While your SOP is a professional document, your goal here is to present your educational background and qualifications as a story. Ideally, as a story the admissions committee hasn't heard before. Saying things like "my hope is to one day cure cancer" or "I've always wanted to be a writer" don't exactly offer much depth or originality. Instead you need to explain what you’ll bring to the classroom that no one else does.
Finding the right angle may well be the hardest part of your graduate school application. You can start jotting down some qualities about yourself that make you well-prepared for a graduate school program. Think about specific examples that highlight your strengths, not generic adjectives like "intelligent" or "hard worker."
Think about those key strengths and how they relate to the program you're interested in. Consider why you want to be a part of this program, specifically why it’s the right choice for nurturing your existing skills toward a larger goal.
An admissions committee wants to see that their candidates have a big picture understanding of how their field of study relates to a specific profession, as well as the potential impact they might have within an industry or community. Ultimately, the person evaluating your application wants to make sure that the decision to attend graduate school is an informed one, and that you have the maturity and vision to stick with your plan.
If something happened in your personal life that impacted your grades or caused you to take a break from your studies, you'll want to mention it. Otherwise, the admissions committee may get the impression that you're unreliable.

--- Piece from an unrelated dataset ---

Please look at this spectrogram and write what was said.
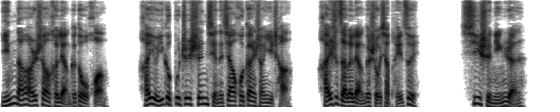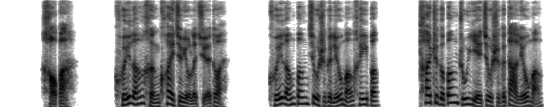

Things like poverty, illness, or challenges balancing work and studies happen, but you'll want to frame your experience in a positive way. Rather than making excuses, frame your experience in a way that shows determination in overcoming obstacles.
The personal statement is also a great place for candidates with less-than-perfect transcripts to prove that they have what it takes to succeed in this environment. Highlight specific examples that point toward your commitment to personal improvement or lessons learned, as well as the steps you've taken to prepare for graduate school.
Many statements of purpose fall into the hyper-formal category, or they're too casual. The former won’t do much to set you apart from the crowd, while the latter makes it look like you don’t take the program seriously. Instead, a conversational tone - think friendly expert - will serve you best.
Here are a few tips:
We get it, coming up with a story is difficult. Especially if you feel that you don't have a particularly interesting history to draw from. If you’re struggling to pull compelling details from your normal life, don’t lie about it. Admissions officers are experts at sniffing out a tall tale, as they’ve likely read thousands of applications and SOPs. If they detect deception in your personal statement, chances are they’ll go with a different candidate that took a more authentic approach.
The point is, if you're telling a story, only write one that's true and that points toward your hopes, dreams, and passions within the context of the program you’re applying to. It's also worth pointing out that you don't need to dig into your past to get personal. Focusing on what inspires you about this field, the work you hope to do, or your path to uncovering more about this passion may honestly be more appropriate for an SOP than a childhood story.
Just like any article or research paper, adding numbers and citing research brings legitimacy to your content. While sure, you're talking about yourself, adding things like the number of years you've worked in an industry, awards won, rankings, etc. add both authority and authenticity to your narrative.